20 March 2008
Stability must be priority for looked-after children, say MPs
The Children, Schools and Families Committee today publishes its report on the
Children and Young Persons Bill [Lords] . 1
A major recommendation of the report is the need to maintain the continuity and stability of services for children in care, regardless of who is the provider. The Bill will allow local authorities to contract out responsibility for services to "a provider of social work services" and these arrangements will be piloted over the next five years. The Committee welcomes the pilots but says that they must be properly monitored and evaluated.
Stable relationships with adults are vital for the development of looked-after children and as such the Committee recommends that every looked-after child has one key individual to whom he or she can turn. Where possible the child should be entitled to say which individual should perform that role.
The Government has confirmed that schools must have a designated teacher responsible for looked-after children's educational achievement. As this proposal does not currently apply to Academies, the Committee also advises that if all Academies do not designate a teacher for this crucial role, the Minister should consider including them in this legislation.
The independent reviewing officer system2 is not yet working effectively. The Committee suggests that if problems continue the Government should look again at the need to introduce professional advocates to work on behalf of the child or young person.
The Committee also advocates a broader bursary system to include not just looked-after children who gain a university place but all of those in post-16 education and training.
The Chairman of the Children, Schools and Families Committee, Barry Sheerman MP, said:

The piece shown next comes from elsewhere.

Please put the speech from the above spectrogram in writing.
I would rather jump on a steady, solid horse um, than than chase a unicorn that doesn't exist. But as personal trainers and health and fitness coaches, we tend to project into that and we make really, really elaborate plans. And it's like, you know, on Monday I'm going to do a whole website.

"This is the first report of our new Committee. From the outset we have taken a close interest in children's services and the broad scope of children's issues for which the new Department has responsibility.
"Our key message to the Government is that continuity and stability for looked-after children should be the priority at all times. Looked-after children must be able to thrive in an environment where they are given every opportunity to develop both socially and in terms of educational achievement.
"We hope that our report will help to ensure that this remains the primary objective of this important Bill."
1 The Government has been consulting over policy on the care of looked-after children since the publication of the Care Matters green paper in October 2006. The consultation on the green paper led to the White Paper Care Matters: Time for Change in June 2007, and various working groups were then established by the Government to shape proposals further. As part of this process, Children and Young Persons Bill [Lords] was introduced earlier this session to implement changes which required primary legislation.
2 Independent reviewing officers are social workers who chair all looked-after children's statutory review meetings, from which position they can identify any problems with the child's care or with the care plan.